▸ **Action item**
In the copy, every line of the material that follows must appear exactly, and no pictures should.

Segment Open

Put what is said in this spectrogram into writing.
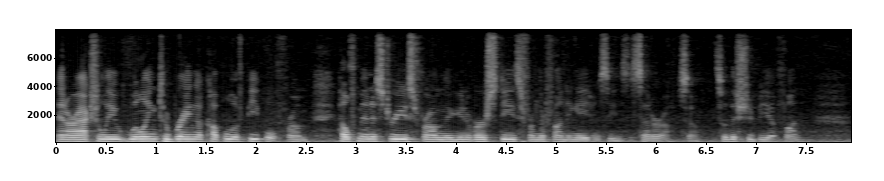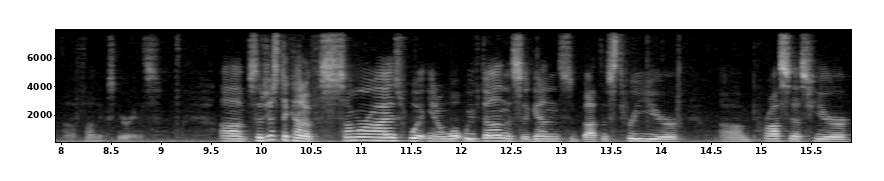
and are actually willing to bring a couple of people from health ministries, from their universities, from their funding agencies, et cetera. So, so this should be a fun, fun experience. Um, So just to kind of summarize what, you know, what we've done, this again, this is about this three-year um, process here,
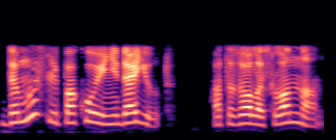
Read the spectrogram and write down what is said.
«Да мысли покоя не дают», — отозвалась Ланнан.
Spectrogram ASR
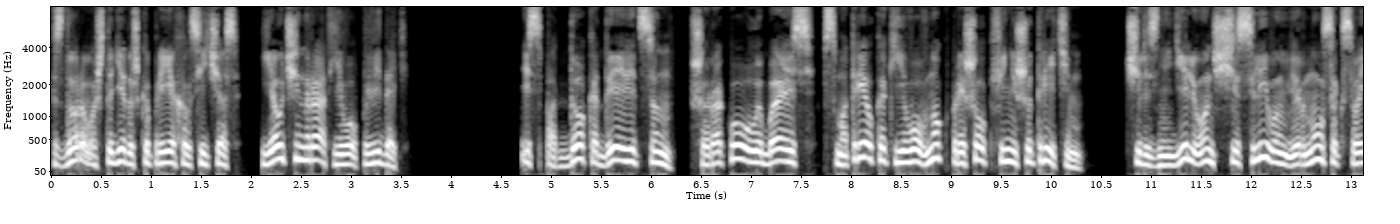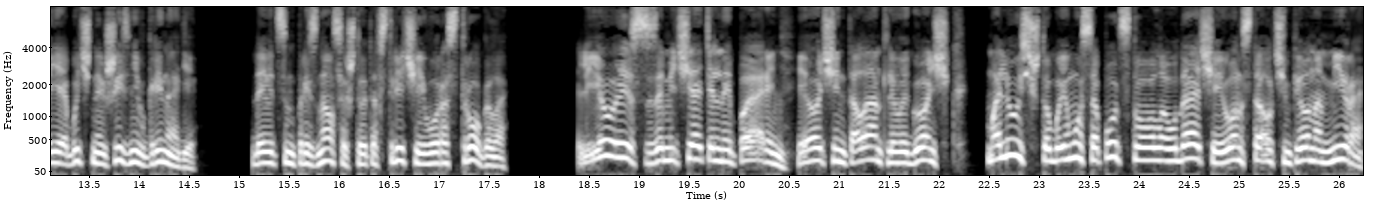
Здорово, что дедушка приехал сейчас, я очень рад его повидать. Из-под дока Дэвидсон, широко улыбаясь, смотрел, как его внук пришел к финишу третьим. Через неделю он счастливым вернулся к своей обычной жизни в Гренаде. Дэвидсон признался, что эта встреча его растрогала. «Льюис — замечательный парень и очень талантливый гонщик. Молюсь, чтобы ему сопутствовала удача, и он стал чемпионом мира.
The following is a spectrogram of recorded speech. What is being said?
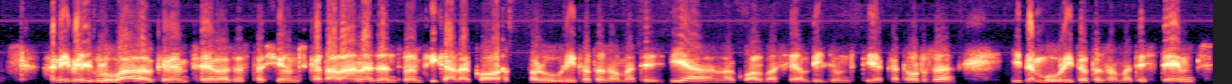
a nivell global el que vam fer les estacions catalanes, ens vam ficar d'acord per obrir totes al mateix dia, en la qual va ser el dilluns dia 14, i vam obrir totes al mateix temps,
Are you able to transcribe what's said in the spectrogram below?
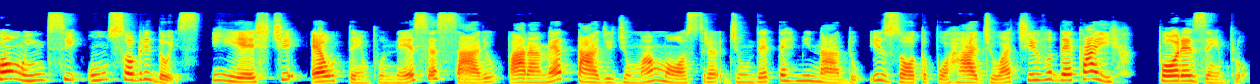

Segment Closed

▸ **Answer to this task**
Put what is said in this spectrogram into writing.
and are actually willing to bring a couple of people from health ministries, from their universities, from their funding agencies, et cetera. So, so this should be a fun, fun experience. Um, So just to kind of summarize what, you know, what we've done, this again, this is about this three-year um, process here,
Read the spectrogram and write down what is said.
«Да мысли покоя не дают», — отозвалась Ланнан.
Spectrogram ASR
Здорово, что дедушка приехал сейчас, я очень рад его повидать. Из-под дока Дэвидсон, широко улыбаясь, смотрел, как его внук пришел к финишу третьим. Через неделю он счастливым вернулся к своей обычной жизни в Гренаде. Дэвидсон признался, что эта встреча его растрогала. «Льюис — замечательный парень и очень талантливый гонщик. Молюсь, чтобы ему сопутствовала удача, и он стал чемпионом мира.
The following is a spectrogram of recorded speech. What is being said?
a nivell global el que vam fer les estacions catalanes, ens vam ficar d'acord per obrir totes al mateix dia, en la qual va ser el dilluns dia 14, i vam obrir totes al mateix temps,
Are you able to transcribe what's said in the spectrogram below?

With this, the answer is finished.